§ ACTIVITY:
Beneath this sentence is a listing. Return its lines from the one containing "There is speech" through the last, exactly, and omit the pictures.

§ DATA EXTRACTS:
○ ○ ○ ○ ○

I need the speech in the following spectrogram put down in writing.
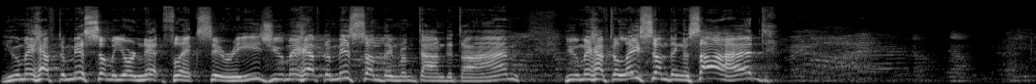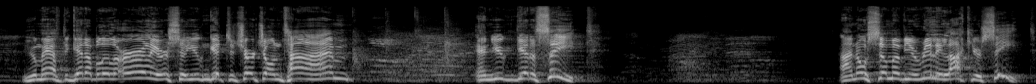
You may have to miss some of your Netflix series. You may have to miss something from time to time. You may have to lay something aside. You may have to get up a little earlier so you can get to church on time and you can get a seat. I know some of you really like your seat.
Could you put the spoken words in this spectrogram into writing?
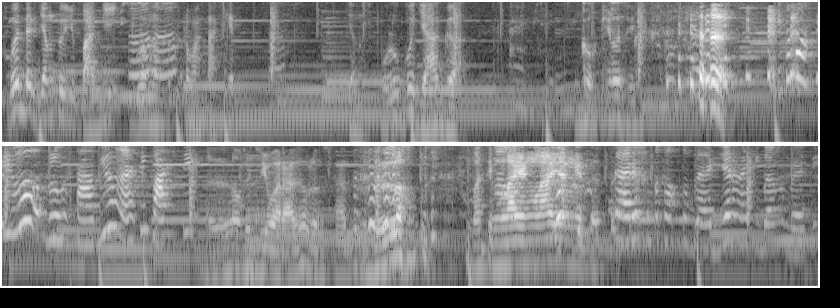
Gue dari jam 7 pagi gue Heeh. masuk ke rumah sakit. Jam 10 gue jaga. Gokil sih. Itu posisi lu belum stabil gak sih pasti? Belum, Itu jiwa raga belum stabil. belum. Masih melayang-layang gitu. Gak ada sempet waktu belajar gak sih bang berarti?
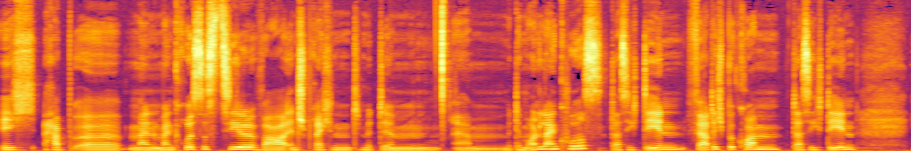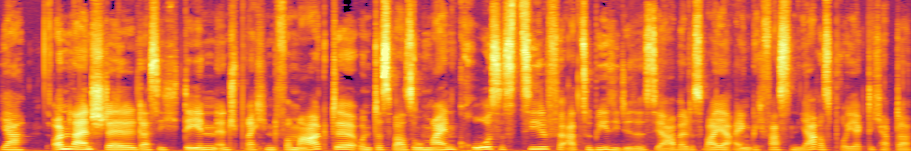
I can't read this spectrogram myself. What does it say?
Ich habe äh, mein, mein größtes Ziel war entsprechend mit dem, ähm, mit dem Online-Kurs, dass ich den fertig bekomme, dass ich den ja online stelle, dass ich den entsprechend vermarkte. Und das war so mein großes Ziel für Azubisi dieses Jahr, weil das war ja eigentlich fast ein Jahresprojekt. Ich habe da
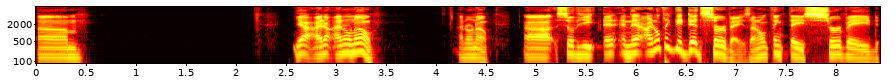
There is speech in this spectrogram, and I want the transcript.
Um. Yeah, I don't. I don't know. I don't know. Uh, so the and, and I don't think they did surveys. I don't think they surveyed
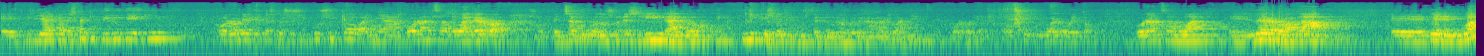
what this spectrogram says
e, bilakar, ez dakit irudiekin koloreak eta ez ikusiko, baina gorantza doa lerroa. Pentsatuko duzunez linda edo, nik, nik ez dut ikusten du horrela gaiuan, eh? koloreak. Hortzuk igual hobeto. Gorantza doan e, lerroa da e, beredua,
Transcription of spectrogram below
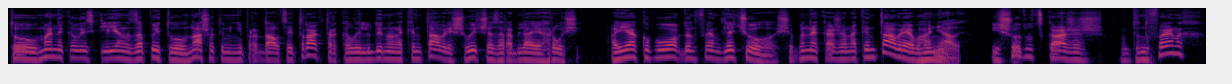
То в мене колись клієнт запитував, нащо ти мені продав цей трактор, коли людина на кентаврі швидше заробляє гроші. А я купував Донфенг для чого? Щоб мене, каже, на кентаврі обганяли. І що тут скажеш? Донфенг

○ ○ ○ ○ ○

§ ANSWER SECTION:
There is speech in this spectrogram, and I want the transcript.
Um. Yeah, I don't. I don't know. I don't know. Uh, so the and, and I don't think they did surveys. I don't think they surveyed
what this spectrogram says
e, bilakar, ez dakit irudiekin koloreak eta ez ikusiko, baina gorantza doa lerroa. Pentsatuko duzunez linda edo, nik, nik ez dut ikusten du horrela gaiuan, eh? koloreak. Hortzuk igual hobeto. Gorantza doan e, lerroa da e, beredua,
Transcription of spectrogram below
То в мене колись клієнт запитував, нащо ти мені продав цей трактор, коли людина на кентаврі швидше заробляє гроші. А я купував Донфенг для чого? Щоб мене, каже, на кентаврі обганяли. І що тут скажеш? Донфенг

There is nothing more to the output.